21. Imi Knoebel

    Imi Knoebel b. 1940, Dessau, Germany Alte Liebe three parts, acrylic on aluminum, 2011 The Alfond Collection of Contemporary Art Gift of Barbara '68 and Theodore '68 Alfond Cornell Fine Arts Museum, Rollins College 2013.34.117 Since the beginning of his artistic career in the late 1960s, German artist Imi Knoebel has been concerned with the boundaries and limits of painting. After attending the Darmstadt School of Arts and Crafts, he studied under Joseph Beuys at the Staatliche Kunstakademie in Düsseldorf from 1964 to 1971. During this time, Beuys introduced Knoebel to the idea of an open artistic practice and imbued him with faith in the potential for new beginnings in art. This allowed Knoebel to reconsider painting as a medium by investigating its fundamental elements. Alte Liebe from 2011 exemplifies Knoebel’s exploration of the relationship between surface, frame, and color. The three panels, hanging side-by-side on the wall, echo each other across distinct but related forms. Perched on top of the monochromatic back panels of yellow, turquoise, and pink are segments of aluminum stretcher bars painted in alternating colors of varying intensity.
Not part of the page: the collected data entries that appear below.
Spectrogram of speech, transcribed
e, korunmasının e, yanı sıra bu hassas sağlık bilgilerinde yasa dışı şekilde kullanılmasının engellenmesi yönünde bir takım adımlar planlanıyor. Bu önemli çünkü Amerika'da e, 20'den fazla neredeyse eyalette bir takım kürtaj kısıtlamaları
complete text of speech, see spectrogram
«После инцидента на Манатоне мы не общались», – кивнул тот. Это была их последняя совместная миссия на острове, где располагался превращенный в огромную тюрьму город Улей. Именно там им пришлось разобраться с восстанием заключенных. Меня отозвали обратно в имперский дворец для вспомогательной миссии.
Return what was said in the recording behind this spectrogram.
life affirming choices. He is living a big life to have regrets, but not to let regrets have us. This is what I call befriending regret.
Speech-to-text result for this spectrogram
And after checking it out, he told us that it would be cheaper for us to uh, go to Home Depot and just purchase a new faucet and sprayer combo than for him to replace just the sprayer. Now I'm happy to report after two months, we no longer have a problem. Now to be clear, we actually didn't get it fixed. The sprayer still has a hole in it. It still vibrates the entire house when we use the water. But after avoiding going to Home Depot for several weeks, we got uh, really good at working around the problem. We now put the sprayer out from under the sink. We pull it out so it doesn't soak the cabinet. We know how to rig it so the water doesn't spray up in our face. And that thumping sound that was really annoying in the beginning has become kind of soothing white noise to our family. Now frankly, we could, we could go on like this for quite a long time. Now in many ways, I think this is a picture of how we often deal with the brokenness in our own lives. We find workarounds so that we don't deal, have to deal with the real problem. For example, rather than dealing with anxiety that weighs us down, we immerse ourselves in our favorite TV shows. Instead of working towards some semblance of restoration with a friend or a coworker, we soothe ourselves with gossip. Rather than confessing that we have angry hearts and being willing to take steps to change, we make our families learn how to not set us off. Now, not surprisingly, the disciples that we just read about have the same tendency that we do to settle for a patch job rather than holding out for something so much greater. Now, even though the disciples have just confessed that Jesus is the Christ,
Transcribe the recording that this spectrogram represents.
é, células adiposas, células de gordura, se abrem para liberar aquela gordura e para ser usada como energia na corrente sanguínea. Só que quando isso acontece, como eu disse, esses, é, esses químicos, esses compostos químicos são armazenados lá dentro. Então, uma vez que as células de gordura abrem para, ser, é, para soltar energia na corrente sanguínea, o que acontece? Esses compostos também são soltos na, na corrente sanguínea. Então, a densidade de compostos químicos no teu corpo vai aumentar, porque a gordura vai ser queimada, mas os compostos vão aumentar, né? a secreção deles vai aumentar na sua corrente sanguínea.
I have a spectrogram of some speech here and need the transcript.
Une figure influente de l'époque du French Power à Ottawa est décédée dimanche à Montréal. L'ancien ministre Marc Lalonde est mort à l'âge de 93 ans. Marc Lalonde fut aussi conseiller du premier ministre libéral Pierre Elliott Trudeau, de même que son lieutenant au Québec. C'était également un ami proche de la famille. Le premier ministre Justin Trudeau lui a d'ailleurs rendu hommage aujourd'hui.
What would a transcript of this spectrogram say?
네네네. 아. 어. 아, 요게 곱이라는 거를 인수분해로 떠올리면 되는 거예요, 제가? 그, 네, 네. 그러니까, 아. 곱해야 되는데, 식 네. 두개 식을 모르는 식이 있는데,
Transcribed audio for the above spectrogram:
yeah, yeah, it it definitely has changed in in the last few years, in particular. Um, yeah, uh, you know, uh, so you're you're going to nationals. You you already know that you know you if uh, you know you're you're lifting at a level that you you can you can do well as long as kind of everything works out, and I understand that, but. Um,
Like many of Knoebel’s works, Alte Liebe can be understood as a painting. At the same time, it aspires to undermine the status and role of the medium. The interlocking bars on the border of each composition direct the attention of the viewer away from the painting’s center and toward its periphery. This shift in focus subverts the traditional reading of a painting, where importance is connoted through physical centrality. The aluminum bars project into the viewer’s space, emphasizing three-dimensionality and belying the work’s interpretation as a two-dimensional surface. Positioning the aesthetic experience in relation to space, Alte Liebe evades easy classification as painting and achieves Knoebel’s goal of stretching both the physical and conceptual boundaries of the medium.